    Oh P.S. here is my music player for those who want tunes. It has worked great and after a night charge averages about 8 play hours of tunes. The life of it though depends how loud the speaker is which can be played quite loud while riding. I usually set mine at mid way. It charges through an USB cable included and a USB to Power adapter works as well.
  15. DrkAngel

    DrkAngel Member

    T-Plug Mod

    1st! - Install quick connect near motor. Makes all work much easier-faster.
    I used a "Dean's Plug, (T plug or XT for better grip), and cut the motor wire at 2 1/4" from motor ... my "standard", quick swaps between bikes.

    This basic 1 time mod can save you 1/2 hour on any rear wheel work!
  16. DrkAngel

    DrkAngel Member

    Found replacement picture.
    I standardized at 2.25" (2¼") from motor

    XYD-16 Bracket.jpg
  17. slickdude

    slickdude Member

    Did it a long time ago. Went with a Papamotors 1000 48 system, schwabe green apple tires aeosop trailer hitch, rides awesome. Cheaper than replacing a lead acid pack every 6 months. Papamotors was the best decision I could have ever made. Very honorable firm great folks, PING battery lasts and lasts. Currie on the other hand treated me very bad.
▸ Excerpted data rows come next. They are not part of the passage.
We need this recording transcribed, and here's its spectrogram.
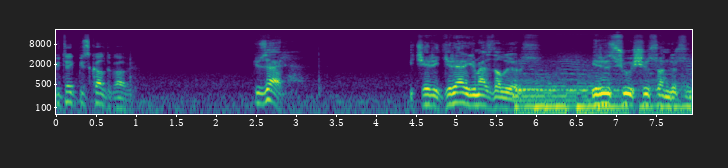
Bir tek biz kaldık abi. Güzel. İçeri girer girmez dalıyoruz. Biriniz şu ışığı söndürsün.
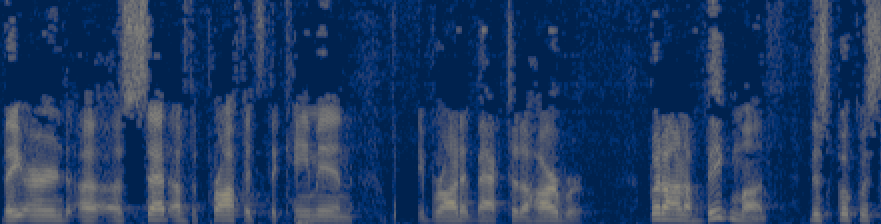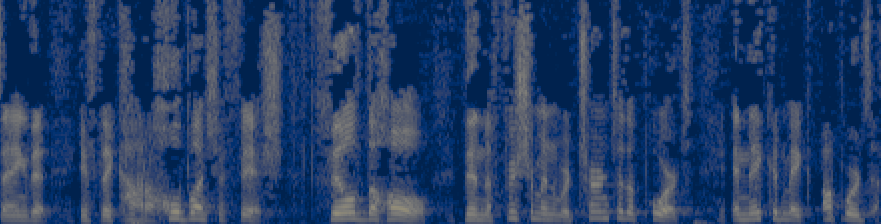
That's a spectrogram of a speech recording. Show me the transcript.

Poor service and a slow expensive short lived product.
  18. DrkAngel

    DrkAngel Member

    eZip Gearing.JPG

    Best thing about the eZip motors is you can regear and or revoltage.

    I plan on maintaining multiple quick swap motor-wheel combinations.
    Motor - Wheel
    9T ....... 20T = oem 15-16mph@24V ~23mph@37V
    9T ....... 16T = 16T mod 20mph@24V, 21mph+@25.9V, 27mph@37V
    13T ..... 20T = 13T mod 20mph@22.2V, 22+mph@25.9V, 30mph@44.4V
    9T ....... 22T = 22T mod 14mph@24V, ~20mph@33.3V

    Combined with my various battery packs:
    22.2V 30.24Ah LiPo
    24V SLA 2 - (new) never used, charged monthly
    25.9V 2 - 26Ah 1 new 1 3+ years old
    33.3V 31.2Ah 1 very used building 1 with new cells
    37V = none at present
    44.4V = plan on 44.4V 21.6Ah LiPo & Lipo 22.2-44.4V switch pack but future project ...

    I will have a variety of speed and economy choices!
    Last edited: Jun 17, 2014
  19. DrkAngel

    DrkAngel Member

    A few gearing options ...

    9T vs 13T.jpg